North Korea has launched repeated tests of ballistic missiles, which it claims are now advanced enough to carry a nuclear warhead as far as the United States. Although experts have cast doubt on the veracity of these claims, the international community has sounded the alarm. South Korea in particular is taking steps, with support from the U.S., to defend itself against the threat.
To better understand this intensifying conflict, we turned to stories in our archive.
1. Especially for younger generations, the origins of this conflict are not always clear. We asked East Asia scholar Ji-Young Lee of American University to take us way back in this Q&A and explain how Korea got divided into North and South in the first place. Along the way she unpacks some myths about the effect the North Korean regime has had on its people:
“Still, not all North Koreans are interested in defecting. According to anthropologist Sandra Fahy, interviewees said they left the North reluctantly driven primarily by famine and economic reasons, rather than political reasons. A majority of them missed home in the North.”

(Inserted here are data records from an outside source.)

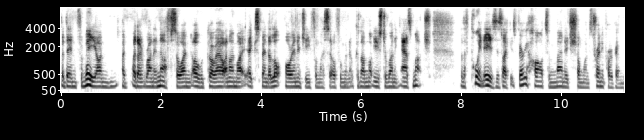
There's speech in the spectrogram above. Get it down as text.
but then for me i'm i, I don't run enough. So i'm i would go out and i might expend a lot more energy for myself and when because i'm not used to running as much but the point is is like it's very hard to manage someone's training program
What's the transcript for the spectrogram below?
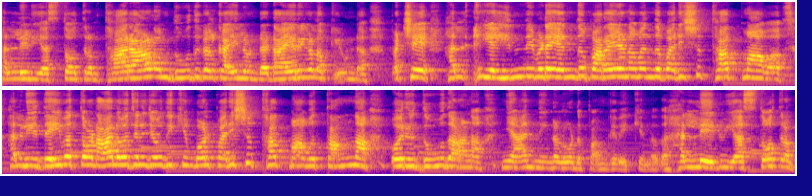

2. By now, most people are familiar with the man at the helm in North Korea — Kim Jong Un. But his motives still mystify world leaders. Foreign policy expert Stephen Dyson of the University of Connecticut writes a brief history of how the U.S. has sought insight into the minds of other strongmen — from Hitler to Khrushchev:
“History tells us that to influence Kim, we must empathize (note: not sympathize) with him. To figure out what makes him tick, Trump and his advisers must first understand how we look to the North Korean leader, peering at us from his very particular vantage point.”
3. What options are on the table for dealing with the threat from North Korea? A good first step would be increasing U.S. cooperation with Asian allies on security issues, writes Flynt Leverett, a former National Security Council and State Department staffer and professor at Pennsylvania State University. But will Trump’s focus on trade get in the way?
“For Trump and ‘inner circle’ advisers like Steve Bannon, the top concern is economic. Trump and his team see U.S. trade deficits, concentrated in Asia, as draining America’s wealth and threatening its national security…Overall, Trump’s Asia strategy is unlikely to boost Sino-U.S. cooperation on regional security.”
4. Another option that the international community has resorted to for years is imposing sanctions to limit the regime’s ability to develop nuclear weapons. But these sanctions have had, it seems, limited effect. John Park at Harvard University interviewed former North Korean business managers who bought components for the regime’s nuclear and missile programs. His findings suggest that sanctions must be revisited:
“As sanctions have become tougher, these local Chinese middlemen have charged higher fees to reflect the elevated risk of doing business with North Korean clients. Instead of hindering procurement activities, we found that sanctions have actually helped to attract more capable middlemen, who are drawn by the larger payday.”
5. And after a cyberattack linked to North Korea penetrated the global banking system last year, analysts are urging U.S. leaders to take the online threat just as seriously. As Frank Cilluffo and Sharon Cardash from George Washington University write:
“North Korea keeps its military capabilities secret, and is particularly cautious about revealing its cyberwarfare capabilities. South Korea’s Defense Ministry estimates that North Korea’s ‘cyber army’ is 6,000 strong. That’s as big as the U.S. military’s Cyber Mission Force is planned to be.”
Danielle Douez, Associate Editor, Politics + Society, The Conversation